Write the lines below out exactly, dropping each picture.

..........

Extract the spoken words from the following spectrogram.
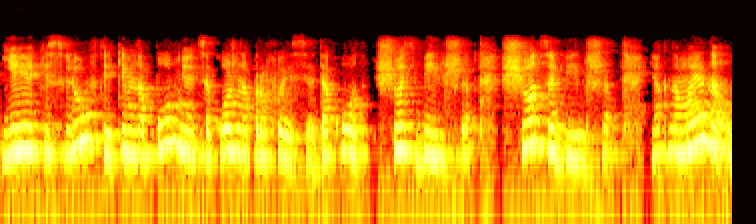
є якийсь люфт, яким наповнюється кожна професія. Так от, щось більше. Що це більше? Як на мене,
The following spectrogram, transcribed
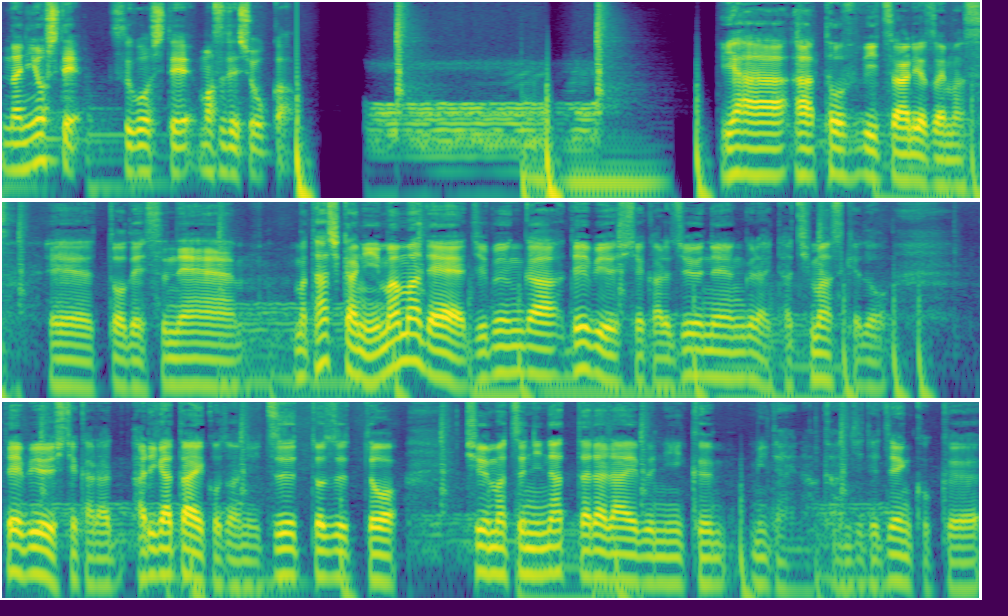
何をして過ごしてますでしょうか？いやあ豆腐ビーツありがとうございます。えー、っとですねまあ確かに今まで自分がデビューしてから10年ぐらい経ちますけどデビューしてからありがたいことにずっとずっと週末になったらライブに行くみたいな感じで全国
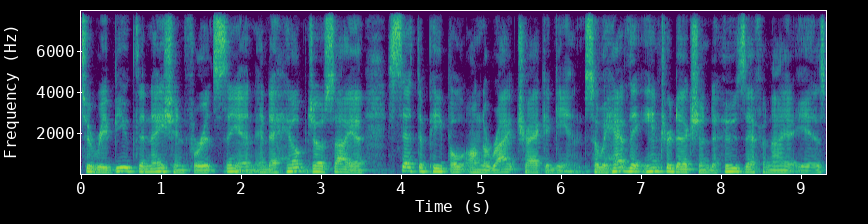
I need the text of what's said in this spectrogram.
to rebuke the nation for its sin and to help Josiah set the people on the right track again. So we have the introduction to who Zephaniah is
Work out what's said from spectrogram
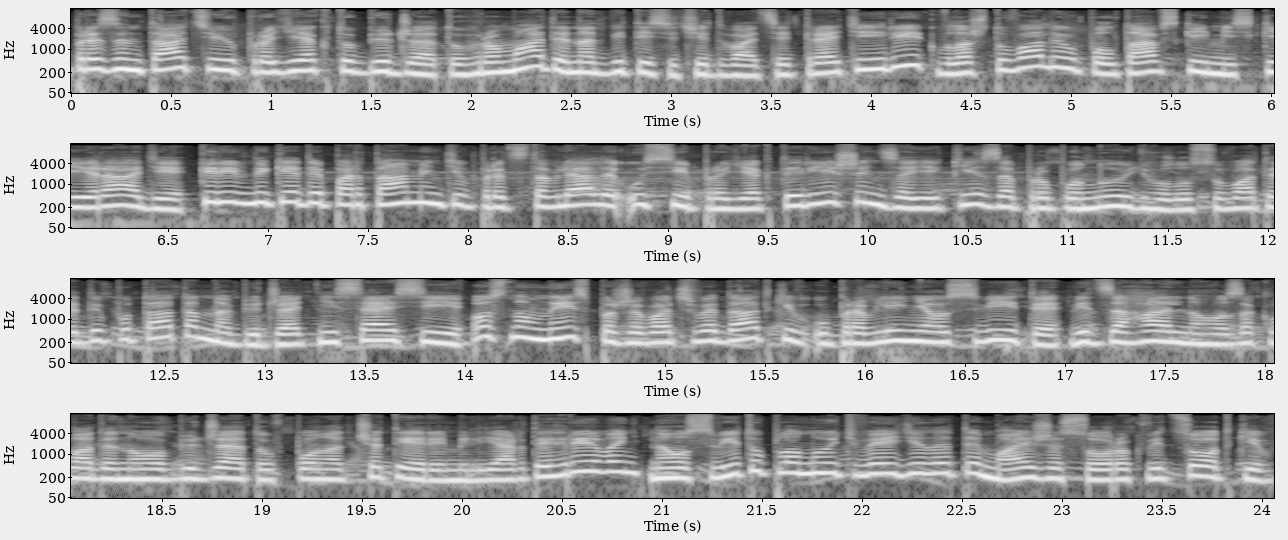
презентацію проєкту бюджету громади на 2023 рік влаштували у Полтавській міській раді. Керівники департаментів представляли усі проєкти рішень, за які запропонують голосувати депутатам на бюджетній сесії. Основний споживач видатків управління освіти від загального закладеного бюджету в понад 4 мільярди гривень на освіту планують виділити майже 40%.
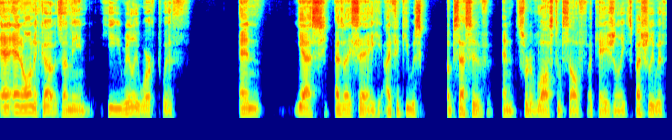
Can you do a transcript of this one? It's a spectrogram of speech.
and, and on it goes. I mean, he really worked with, and yes, as I say, I think he was obsessive and sort of lost himself occasionally, especially with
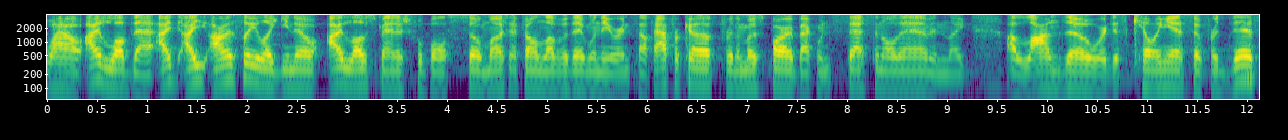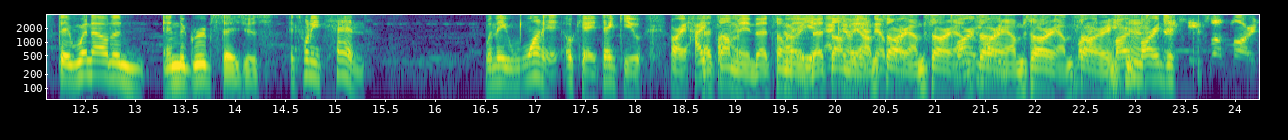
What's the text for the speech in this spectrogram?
Wow, I love that. I, I honestly like you know I love Spanish football so much. I fell in love with it when they were in South Africa for the most part, back when Cesc and all them and like Alonso were just killing it. So for this They went out in in the group stages. in 2010, when they won it, okay, thank you. All right, high That's five. on me. That's on Oh, me. yeah, That's I on me. I'm no, sorry. Martin- I'm sorry. I'm Martin- sorry. I'm sorry. I'm sorry. Martin, Martin just Team fuck Martin.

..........

## [YOUR SOLUTION]
Extract the spoken words from the following spectrogram.
є якийсь люфт, яким наповнюється кожна професія. Так от, щось більше. Що це більше? Як на мене,
The following spectrogram, transcribed
何をして過ごしてますでしょうか？いやあ豆腐ビーツありがとうございます。えー、っとですねまあ確かに今まで自分がデビューしてから10年ぐらい経ちますけどデビューしてからありがたいことにずっとずっと週末になったらライブに行くみたいな感じで全国
I need the text of what's said in this spectrogram.
to rebuke the nation for its sin and to help Josiah set the people on the right track again. So we have the introduction to who Zephaniah is
Work out what's said from spectrogram
презентацію проєкту бюджету громади на 2023 рік влаштували у Полтавській міській раді. Керівники департаментів представляли усі проєкти рішень, за які запропонують голосувати депутатам на бюджетній сесії. Основний споживач видатків управління освіти від загального закладеного бюджету в понад 4 мільярди гривень на освіту планують виділити майже 40%.
Can you do a transcript of this one? It's a spectrogram of speech.
and, and on it goes. I mean, he really worked with, and yes, as I say, I think he was obsessive and sort of lost himself occasionally, especially with
What's the text for the speech in this spectrogram?
Wow, I love that. I, I honestly like you know I love Spanish football so much. I fell in love with it when they were in South Africa for the most part, back when Cesc and all them and like Alonso were just killing it. So for this They went out in in the group stages. in 2010, when they won it, okay, thank you. All right, high That's five. on me. That's on Oh, me. yeah, That's I on me. I'm no, sorry. Martin- I'm sorry. I'm Martin- sorry. I'm sorry. I'm sorry. Martin, Martin just Team fuck Martin.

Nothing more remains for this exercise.